Reproduce the line with "Not said at" and everything after it in the listing below, exactly, both ends included. No pictures.

⁂

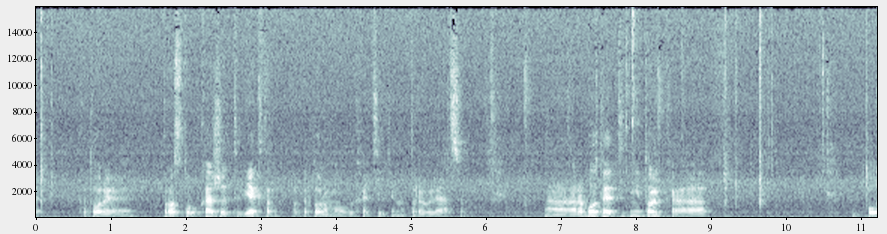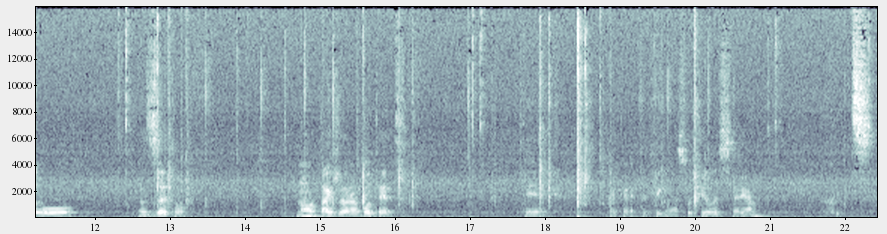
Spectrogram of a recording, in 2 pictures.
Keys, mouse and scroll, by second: 0.1 z, 6.6 middle click, 7.9 right click, 8.3 middle click, 9.2 ctrl+z, 11.1 g, 12.3 right click, 12.9 ctrl+z, 13.5 middle click, 14.2 middle click, 14.8-15.1 scroll up 2, 15.2 shift+middle click, 16.1 g, 17.1 right click, 18.0 ctrl+z, 18.5 ctrl+z, 19.3 scroll up 2, 19.6 shift+middle click, 20.1-20.6 scroll up 2, 21.0 alt+click, 22.3 alt+click.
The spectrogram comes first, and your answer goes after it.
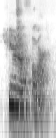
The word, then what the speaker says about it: cuneiform: Well, the term here is they do what's called cuneiform.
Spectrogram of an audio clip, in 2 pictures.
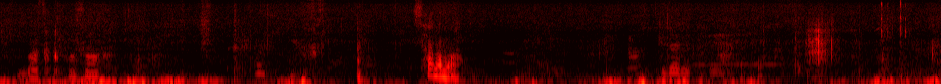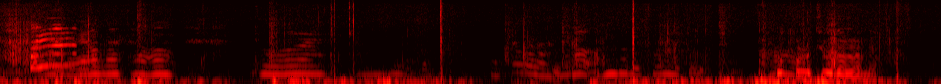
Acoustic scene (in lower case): park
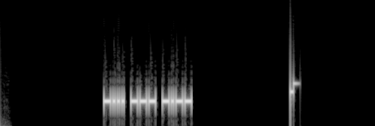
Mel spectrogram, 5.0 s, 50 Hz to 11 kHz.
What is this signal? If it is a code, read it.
Morse code, heard as a keyed tone, about 40 wpm, 700 Hz. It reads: BOY
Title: Three Letter Words - 40wpm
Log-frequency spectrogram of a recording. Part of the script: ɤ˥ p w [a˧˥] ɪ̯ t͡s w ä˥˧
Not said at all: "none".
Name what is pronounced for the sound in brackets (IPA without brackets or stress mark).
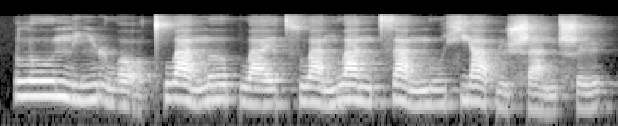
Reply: a˧˥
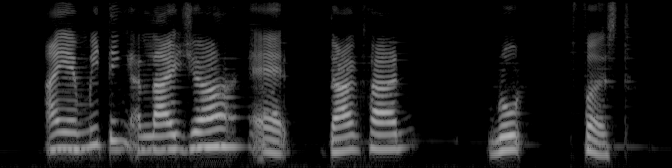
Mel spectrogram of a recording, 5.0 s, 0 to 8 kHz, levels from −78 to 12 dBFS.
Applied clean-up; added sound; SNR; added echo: neural mask model DeepFilterNet 3.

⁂

**Exercise output**
Not said at all: "none".
Name what is pronounced for the sound in brackets (IPA without brackets or stress mark).
Reply: a˧˥
Mel spectrogram of a recording, 5.0 s, 0 to 8 kHz, levels from −78 to 12 dBFS.
Applied clean-up; added sound; SNR; added echo: neural mask model DeepFilterNet 3.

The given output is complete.